When you write out the listing, keep each word exactly as it stands but include none of its images.
######
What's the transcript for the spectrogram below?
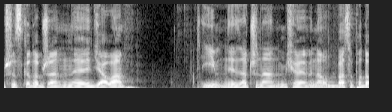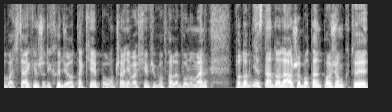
wszystko dobrze e, działa. I zaczyna mi się no, bardzo podobać, tak, jeżeli chodzi o takie połączenie właśnie fibofale wolumen. Podobnie jest na dolarze, bo ten poziom, który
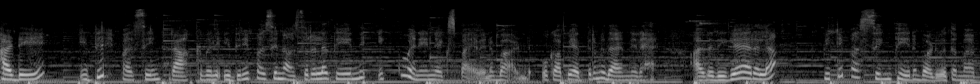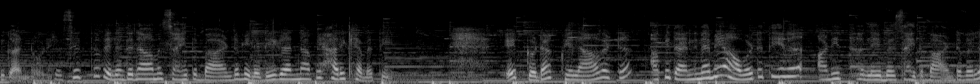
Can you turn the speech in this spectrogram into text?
කඩේ ඉදිරි පසින් රාක්කවල ඉදිරි පසින් අසුරල තියෙන්නේ ඉක්මනින් එක්ස්පය වෙන බාන්්ඩ ඕක අපි ඇතරම දන්නේ නැහැ. අද දිග ඇරලා පිටි පස්සෙන් තියෙන බඩුව තම අපි ගන්නඩෝට සිත්ත වෙළඳනාම සහිත බාණ්ඩ විලදී ගන්න අපි හරි කැමති. ඒත් ගොඩක් වෙලාවට අපි දැන්න නැමේ අවට තියෙන අනිත් ලේබල් සහිත බාණ්ඩවල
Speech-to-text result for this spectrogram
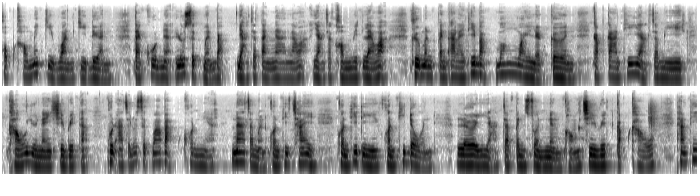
คบเขาไม่กี่วันกี่เดือน แต่คุณเนี่ยรู้สึกเหมือนแบบ อยากจะแต่งงานแล้วอะอยากจะคอมมิตแล้วอะคือมันเป็นอะไรที่แบบว่องไวเหลือเกิน กับการที่อยากจะมีเขาอยู่ในชีวิตอะคุณอาจจะรู้สึกว่าแบบคนเนี้ยน่าจะเหมือนคนที่ใช่ คนที่ดีคนที่โดน เลยอยากจะเป็นส่วนหนึ่งของชีวิตกับเขา ทั้งที่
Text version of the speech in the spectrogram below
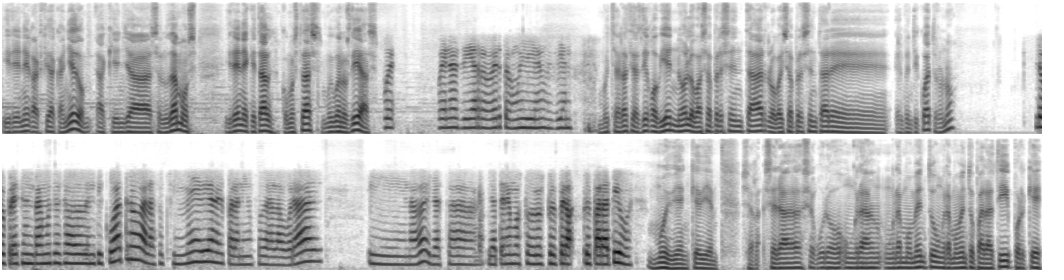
Irene García Cañedo, a quien ya saludamos. Irene, ¿qué tal? ¿Cómo estás? Muy buenos días. Buenos días, Roberto. Muy bien, muy bien. Muchas gracias. Digo bien, ¿no? Lo vas a presentar, lo vais a presentar eh, el 24, ¿no? Lo presentamos el sábado 24 a las ocho y media en el Paraninfo de la Laboral y nada, ya está, ya tenemos todos los preparativos. Muy bien, qué bien. será seguro un gran, un gran momento, un gran momento para ti porque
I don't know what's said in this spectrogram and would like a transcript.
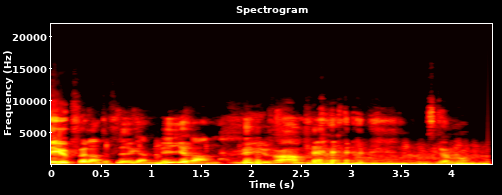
det är uppföljaren till flygan, myran. Myran. Stämmer.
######
Solution to this problem:
What's the transcript for the spectrogram below?
wszystko dobrze e, działa. I zaczyna mi się no, bardzo podobać, tak, jeżeli chodzi o takie połączenie właśnie fibofale wolumen. Podobnie jest na dolarze, bo ten poziom, który
Can you turn the speech in this spectrogram into text?
කඩේ ඉදිරි පසින් රාක්කවල ඉදිරි පසින් අසුරල තියෙන්නේ ඉක්මනින් එක්ස්පය වෙන බාන්්ඩ ඕක අපි ඇතරම දන්නේ නැහැ. අද දිග ඇරලා පිටි පස්සෙන් තියෙන බඩුව තම අපි ගන්නඩෝට සිත්ත වෙළඳනාම සහිත බාණ්ඩ විලදී ගන්න අපි හරි කැමති. ඒත් ගොඩක් වෙලාවට අපි දැන්න නැමේ අවට තියෙන අනිත් ලේබල් සහිත බාණ්ඩවල
Speech-to-text result for this spectrogram
คบเขาไม่กี่วันกี่เดือน แต่คุณเนี่ยรู้สึกเหมือนแบบ อยากจะแต่งงานแล้วอะอยากจะคอมมิตแล้วอะคือมันเป็นอะไรที่แบบว่องไวเหลือเกิน กับการที่อยากจะมีเขาอยู่ในชีวิตอะคุณอาจจะรู้สึกว่าแบบคนเนี้ยน่าจะเหมือนคนที่ใช่ คนที่ดีคนที่โดน เลยอยากจะเป็นส่วนหนึ่งของชีวิตกับเขา ทั้งที่
Text version of the speech in the spectrogram below
Irene García Cañedo, a quien ya saludamos. Irene, ¿qué tal? ¿Cómo estás? Muy buenos días. Buenos días, Roberto. Muy bien, muy bien. Muchas gracias. Digo bien, ¿no? Lo vas a presentar, lo vais a presentar eh, el 24, ¿no? Lo presentamos el sábado 24 a las ocho y media en el Paraninfo de la Laboral y nada, ya está, ya tenemos todos los preparativos. Muy bien, qué bien. será seguro un gran, un gran momento, un gran momento para ti porque
I don't know what's said in this spectrogram and would like a transcript.
det är uppföljaren till flygan, myran. Myran. Stämmer.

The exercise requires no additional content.